— REQUIREMENT —
Every record below must be returned word for word, with the pictures left out.

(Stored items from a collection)
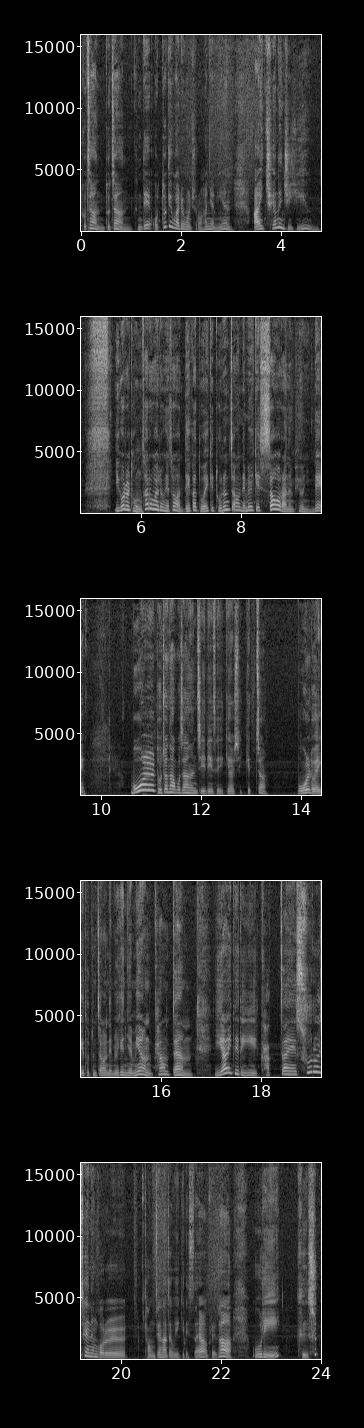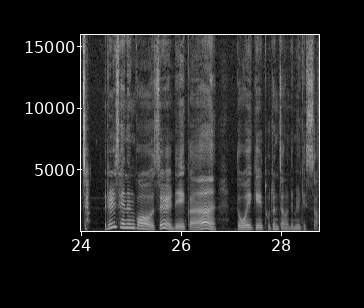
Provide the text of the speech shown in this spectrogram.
도전, 도전. 근데 어떻게 활용을 주로 하냐면 I challenge you. 이거를 동사로 활용해서 내가 너에게 도전장을 내밀겠어 라는 표현인데 뭘 도전하고자 하는지에 대해서 얘기할 수 있겠죠? 뭘 너에게 도전장을 내밀겠냐면 count them. 이 아이들이 각자의 수를 세는 거를 경쟁하자고 얘기를 했어요. 그래서 우리 그 숫자 를 세는 것을 내가 너에게 도전장을 내밀겠어.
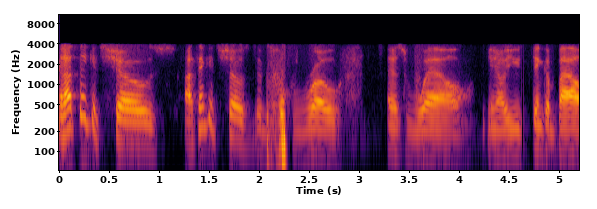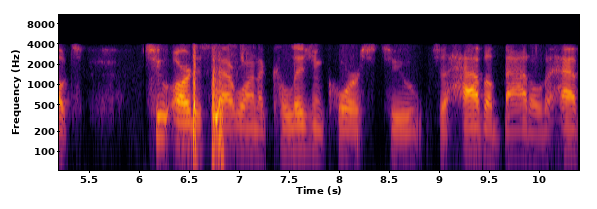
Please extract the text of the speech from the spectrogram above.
And I think it shows I think it shows the growth as well. You know, you think about two artists that were on a collision course to to have a battle, to have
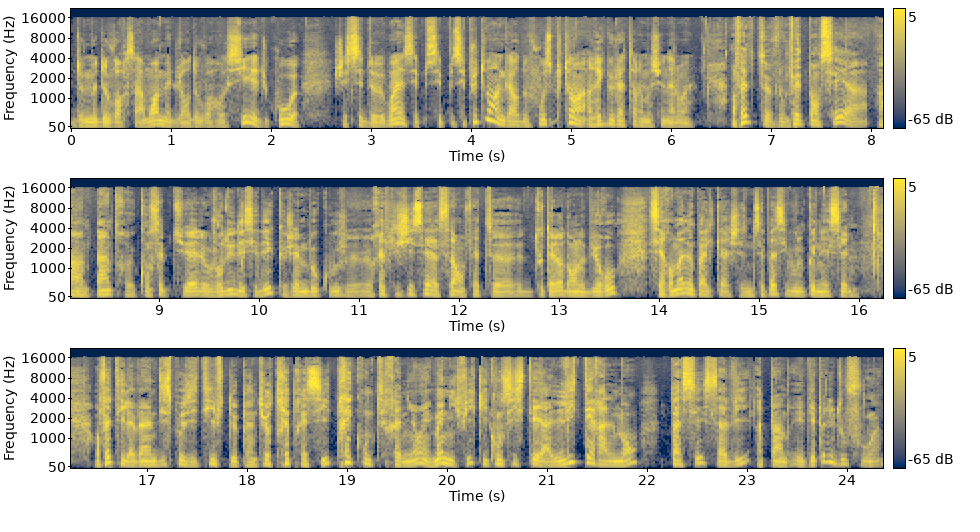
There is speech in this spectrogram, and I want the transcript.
de me devoir ça à moi, mais de leur devoir aussi. Et du coup, euh, j'essaie de, ouais, c'est plutôt un garde-fou, c'est plutôt un régulateur émotionnel, ouais. En fait, vous me faites penser à, à un peintre conceptuel aujourd'hui décédé que j'aime beaucoup. Je réfléchissais à ça en fait euh, tout à l'heure dans le bureau. C'est Roman Opalka. Je ne sais pas si vous le connaissez. En fait, il avait un dispositif de peinture très précis, très contraignant et magnifique, qui consistait à littéralement passer sa vie à peindre. Il n'était pas du tout fou. Hein.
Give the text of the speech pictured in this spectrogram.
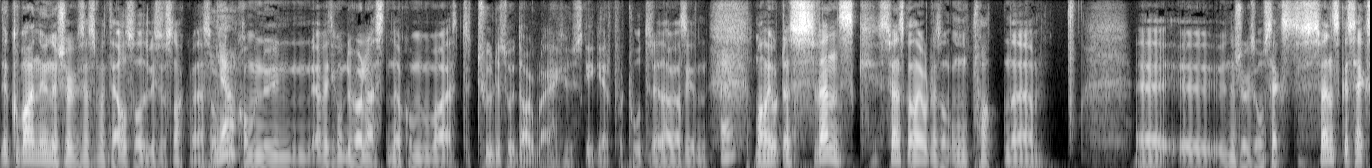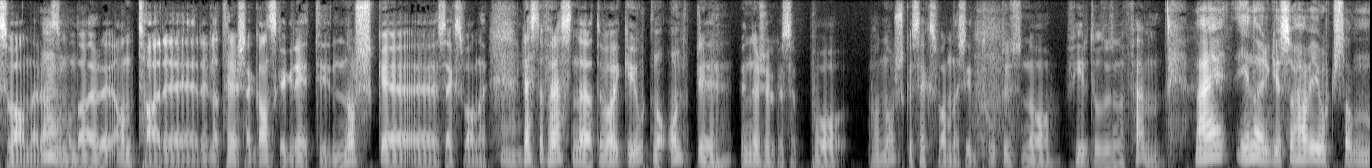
det kom- bare en undersøkelse som jeg også hadde lyst til å snakke med deg om. Ja. kom Jeg vet ikke om du har lest den, det kom, jeg tror det sto i Dagbladet, jeg husker ikke helt, for to-tre dager siden. Ja. Man har gjort en svensk Svenskene har gjort en sånn omfattende eh, eh, undersøkelse om sex, svenske sexvaner, Mm. som man da antar eh, relaterer seg ganske greit til norske eh, sexvaner. Mm. Leste forresten der at det var ikke gjort noe ordentlig undersøkelse på, på norske sexvaner siden 2004-2005. Nei, i Norge så har vi gjort sånn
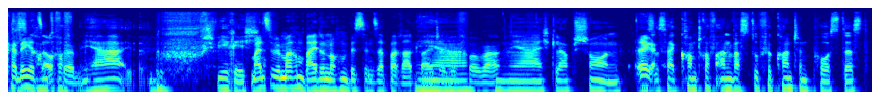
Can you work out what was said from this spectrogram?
kann ich jetzt aufhören? Drauf, ja, pff, schwierig. Meinst du, wir machen beide noch ein bisschen separat weiter, bevor wir. Ja, ich glaube schon. Das Äh, ist halt, kommt drauf an, was du für Content postest,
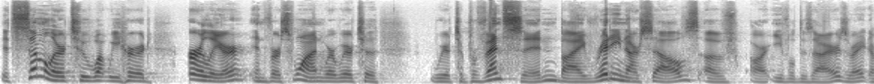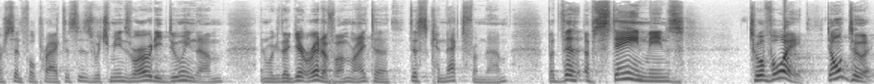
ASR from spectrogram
It's similar to what we heard earlier in verse 1, where we're to we're to prevent sin by ridding ourselves of our evil desires, right? Our sinful practices, which means we're already doing them and we're to get rid of them, right? To disconnect from them. But abstain means to avoid. Don't do it.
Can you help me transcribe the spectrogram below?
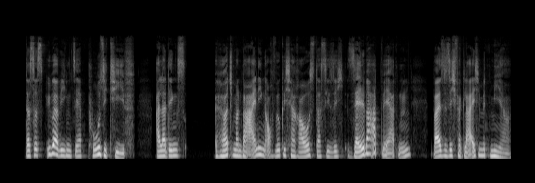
Das ist überwiegend sehr positiv. Allerdings hört man bei einigen auch wirklich heraus, dass sie sich selber abwerten, weil sie sich vergleichen mit mir.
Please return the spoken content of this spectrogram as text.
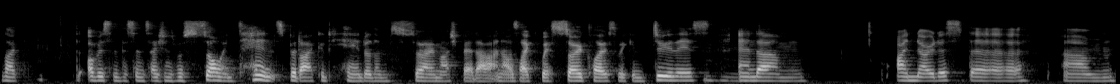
like obviously the sensations were so intense, but I could handle them so much better. And I was like, we're so close, we can do this. Mm-hmm. And um, I noticed the um,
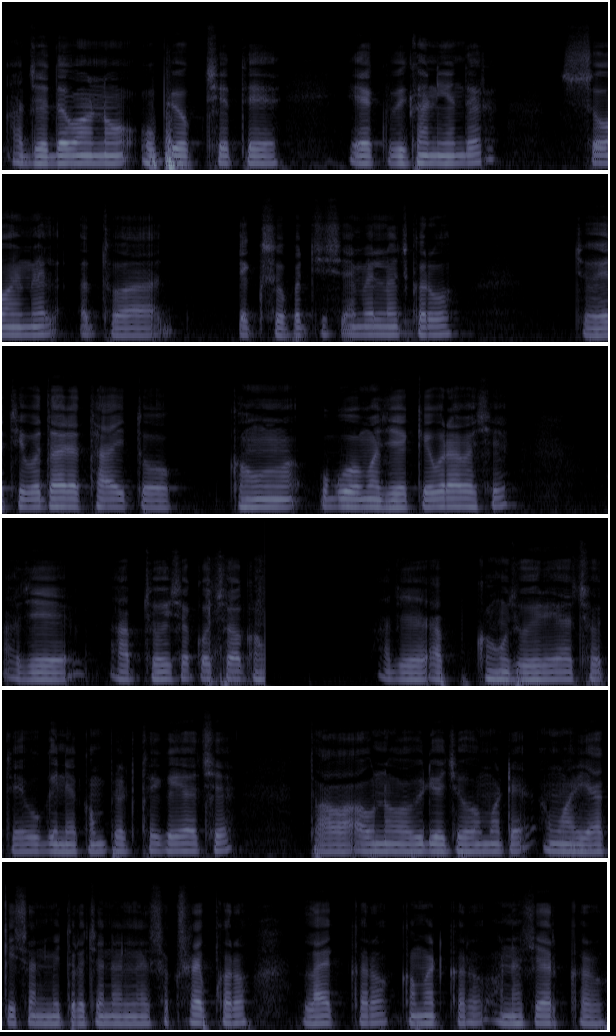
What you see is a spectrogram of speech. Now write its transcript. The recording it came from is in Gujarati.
આ જે દવાનો ઉપયોગ છે તે એક વીઘાની અંદર સો એમએલ અથવા એકસો પચીસ એમએલનો જ કરવો. જો એથી વધારે થાય તો ઘઉં ઉગવામાં જે કેવરાવે છે, આજે આપ જોઈ શકો છો આ ઘઉં. આજે આપ ઘઉં જોઈ રહ્યા છો તે ઉગીને કમ્પ્લીટ થઈ ગયા છે. તો આવા અવનવા વીડિયો જોવા માટે અમારી આ કિસાન મિત્રો ચેનલને સબસ્ક્રાઈબ કરો લાઈક કરો કમેન્ટ કરો અને શેર કરો.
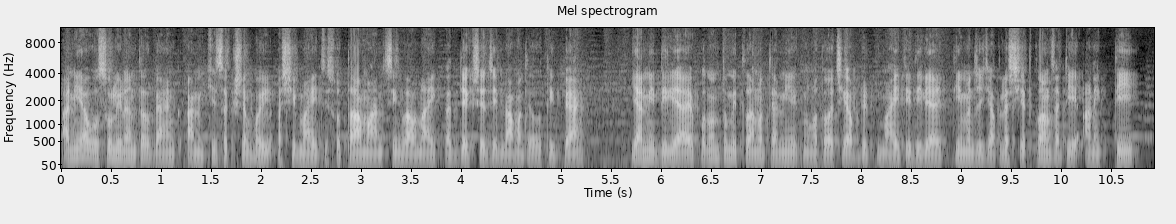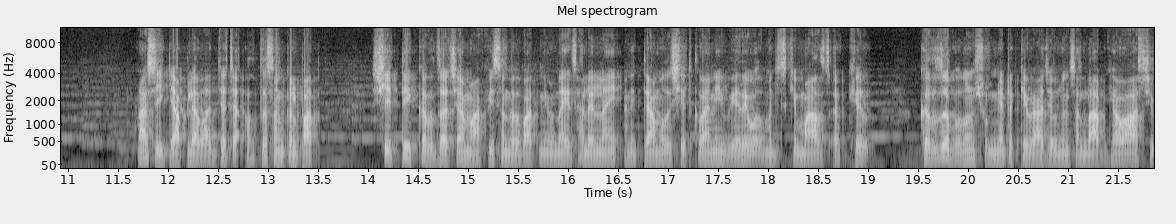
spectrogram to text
आणि या वसुलीनंतर बँक आणखी सक्षम होईल अशी माहिती स्वतः मानसिंगराव नाईक अध्यक्ष जिल्हा मध्यवर्ती बँक यांनी दिली आहे. परंतु मित्रांनो त्यांनी एक महत्त्वाची अपडेट माहिती दिली आहे. ती म्हणजे की आपल्या शेतकऱ्यांसाठी आणि ती अशी की आपल्या राज्याच्या अर्थसंकल्पात शेती कर्जाच्या माफी संदर्भात निर्णय झालेला नाही आणि त्यामुळे शेतकऱ्यांनी वेळेवर म्हणजेच की मार्च अखेर कर्ज भरून शून्य टक्के व्याज योजनेचा लाभ घ्यावा अशी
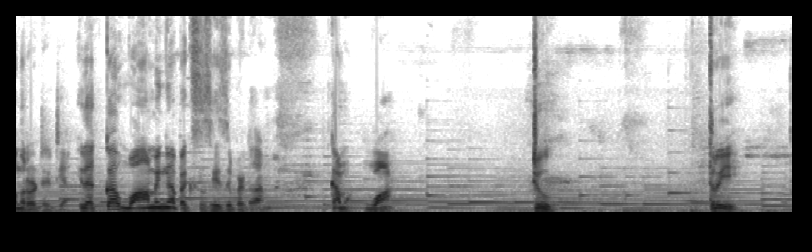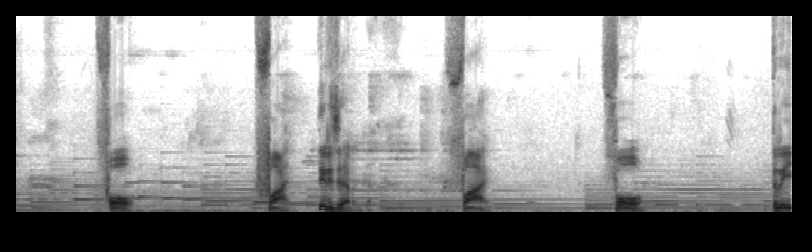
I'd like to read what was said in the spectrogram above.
ഒന്ന് റൊട്ടേറ്റ് ചെയ്യുക ഇതൊക്കെ വാമിംഗ് അപ്പ് എക്സസൈസിൽ പെട്ടതാണ്. Come on one two three four five തിരിച്ചിറക്കുക five four three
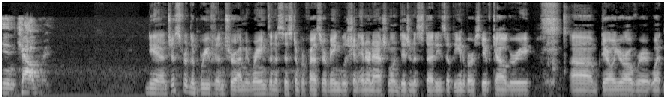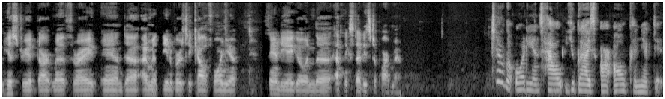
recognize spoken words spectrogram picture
in Calgary. Yeah, and just for the brief intro, I mean, Rain's an assistant professor of English and International Indigenous Studies at the University of Calgary. Um, Darryl, you're over at what history at Dartmouth, right? And uh, I'm at the University of California, San Diego, in the Ethnic Studies department. Tell the audience how you guys are all connected.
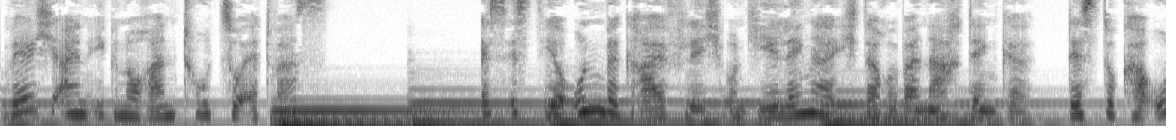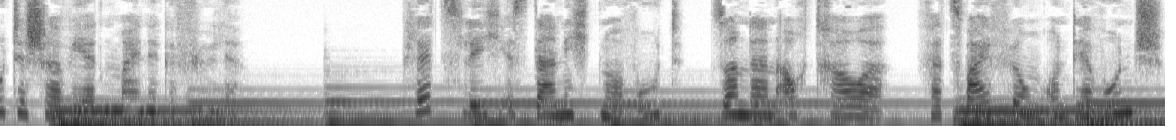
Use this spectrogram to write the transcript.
Welch ein Ignorant tut so etwas? Es ist ihr unbegreiflich und je länger ich darüber nachdenke, desto chaotischer werden meine Gefühle. Plötzlich ist da nicht nur Wut, sondern auch Trauer, Verzweiflung und der Wunsch,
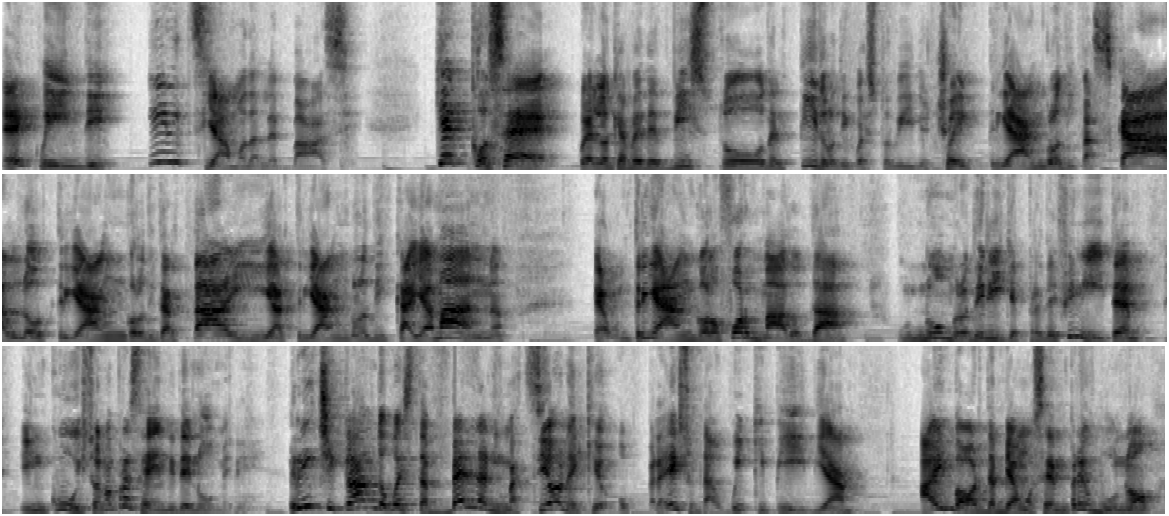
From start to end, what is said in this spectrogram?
E quindi iniziamo dalle basi. Che cos'è quello che avete visto nel titolo di questo video? Cioè il triangolo di Pascal, o triangolo di Tartaglia, triangolo di Kayaman. È un triangolo formato da un numero di righe predefinite in cui sono presenti dei numeri. Riciclando questa bella animazione che ho preso da Wikipedia, ai bordi abbiamo sempre uno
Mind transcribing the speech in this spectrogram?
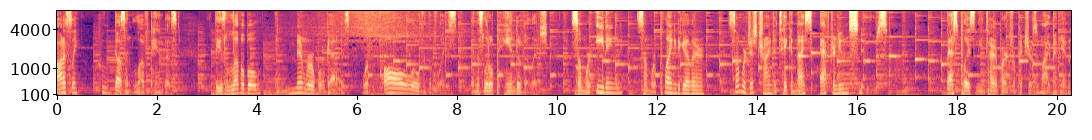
Honestly, who doesn't love pandas? These lovable and memorable guys were all over the place in this little panda village. Some were eating, some were playing together, some were just trying to take a nice afternoon snooze. Best place in the entire park for pictures, in my opinion.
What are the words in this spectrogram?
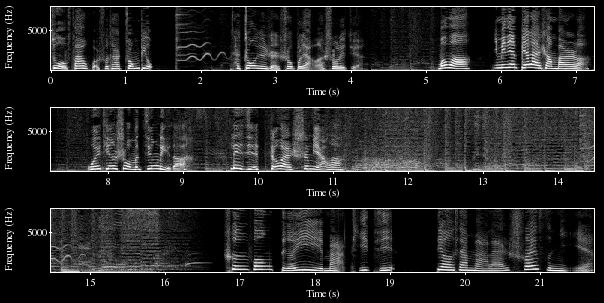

— OUTPUT —
Provide the text of the speech shown in this spectrogram.
도전, 도전. 근데 어떻게 활용을 주로 하냐면 I challenge you. 이거를 동사로 활용해서 내가 너에게 도전장을 내밀겠어 라는 표현인데 뭘 도전하고자 하는지에 대해서 얘기할 수 있겠죠? 뭘 너에게 도전장을 내밀겠냐면 count them. 이 아이들이 각자의 수를 세는 거를 경쟁하자고 얘기를 했어요. 그래서 우리 그 숫자 를 세는 것을 내가 너에게 도전장을 내밀겠어.
Please extract the text of the speech from the spectrogram above.
And I think it shows I think it shows the growth as well. You know, you think about two artists that were on a collision course to to have a battle, to have
There is speech in this spectrogram, and I want the transcript.
de me devoir ça à moi, mais de leur devoir aussi. Et du coup, euh, j'essaie de, ouais, c'est plutôt un garde-fou, c'est plutôt un régulateur émotionnel, ouais. En fait, vous me faites penser à, à un peintre conceptuel aujourd'hui décédé que j'aime beaucoup. Je réfléchissais à ça en fait euh, tout à l'heure dans le bureau. C'est Roman Opalka. Je ne sais pas si vous le connaissez. En fait, il avait un dispositif de peinture très précis, très contraignant et magnifique, qui consistait à littéralement passer sa vie à peindre. Il n'était pas du tout fou. Hein.
Give the text of the speech pictured in this spectrogram.
det kom- bare en undersøkelse som jeg også hadde lyst til å snakke med deg om. Ja. kom Jeg vet ikke om du har lest den, det kom, jeg tror det sto i Dagbladet, jeg husker ikke helt, for to-tre dager siden. Ja. Man har gjort en svensk Svenskene har gjort en sånn omfattende eh, eh, undersøkelse om sex, svenske sexvaner, Mm. som man da antar eh, relaterer seg ganske greit til norske eh, sexvaner. Mm. Leste forresten der at det var ikke gjort noe ordentlig undersøkelse på, på norske sexvaner siden 2004-2005. Nei, i Norge så har vi gjort sånn
Can you work out what was said from this spectrogram?
kann ich jetzt aufhören? Drauf, ja, pff, schwierig. Meinst du, wir machen beide noch ein bisschen separat weiter, bevor wir. Ja, ich glaube schon. Das Äh, ist halt, kommt drauf an, was du für Content postest,
ASR from spectrogram
It's similar to what we heard earlier in verse 1, where we're to we're to prevent sin by ridding ourselves of our evil desires, right? Our sinful practices, which means we're already doing them and we're to get rid of them, right? To disconnect from them. But abstain means to avoid. Don't do it.
Can you help me transcribe the spectrogram below?
Das ist überwiegend sehr positiv. Allerdings hört man bei einigen auch wirklich heraus, dass sie sich selber abwerten, weil sie sich vergleichen mit mir.
Please return the spoken content of this spectrogram as text.
like obviously the sensations were so intense, but I could handle them so much better. And I was like, we're so close, we can do this. Mm-hmm. And um, I noticed the um,
What you see is a spectrogram of speech. Now write its transcript. The recording it came from is in Gujarati.
આ જે દવાનો ઉપયોગ છે તે એક વીઘાની અંદર સો એમએલ અથવા એકસો પચીસ એમએલનો જ કરવો. જો એથી વધારે થાય તો ઘઉં ઉગવામાં જે કેવરાવે છે, આજે આપ જોઈ શકો છો આ ઘઉં. આજે આપ ઘઉં જોઈ રહ્યા છો તે ઉગીને કમ્પ્લીટ થઈ ગયા છે. તો આવા અવનવા વીડિયો જોવા માટે અમારી આ કિસાન મિત્રો ચેનલને સબસ્ક્રાઈબ કરો લાઈક કરો કમેન્ટ કરો અને શેર કરો.
spectrogram to text
आणि या वसुलीनंतर बँक आणखी सक्षम होईल अशी माहिती स्वतः मानसिंगराव नाईक अध्यक्ष जिल्हा मध्यवर्ती बँक यांनी दिली आहे. परंतु मित्रांनो त्यांनी एक महत्त्वाची अपडेट माहिती दिली आहे. ती म्हणजे की आपल्या शेतकऱ्यांसाठी आणि ती अशी की आपल्या राज्याच्या अर्थसंकल्पात शेती कर्जाच्या माफी संदर्भात निर्णय झालेला नाही आणि त्यामुळे शेतकऱ्यांनी वेळेवर म्हणजेच की मार्च अखेर कर्ज भरून शून्य टक्के व्याज योजनेचा लाभ घ्यावा अशी
I'd like to read what was said in the spectrogram above.
ഒന്ന് റൊട്ടേറ്റ് ചെയ്യുക ഇതൊക്കെ വാമിംഗ് അപ്പ് എക്സസൈസിൽ പെട്ടതാണ്. Come on one two three four five തിരിച്ചിറക്കുക five four three
recognize spoken words spectrogram picture
in Calgary. Yeah, and just for the brief intro, I mean, Rain's an assistant professor of English and International Indigenous Studies at the University of Calgary. Um, Darryl, you're over at what history at Dartmouth, right? And uh, I'm at the University of California, San Diego, in the Ethnic Studies department. Tell the audience how you guys are all connected.
Use this spectrogram to write the transcript.
Welch ein Ignorant tut so etwas? Es ist ihr unbegreiflich und je länger ich darüber nachdenke, desto chaotischer werden meine Gefühle. Plötzlich ist da nicht nur Wut, sondern auch Trauer, Verzweiflung und der Wunsch,
From start to end, what is said in this spectrogram?
E quindi iniziamo dalle basi. Che cos'è quello che avete visto nel titolo di questo video? Cioè il triangolo di Pascal, o triangolo di Tartaglia, triangolo di Kayaman. È un triangolo formato da un numero di righe predefinite in cui sono presenti dei numeri. Riciclando questa bella animazione che ho preso da Wikipedia, ai bordi abbiamo sempre uno
Mind transcribing the speech in this spectrogram?
Honestly, who doesn't love pandas? These lovable and memorable guys were all over the place in this little panda village. Some were eating, some were playing together, some were just trying to take a nice afternoon snooze. Best place in the entire park for pictures, in my opinion.
What are the words in this spectrogram?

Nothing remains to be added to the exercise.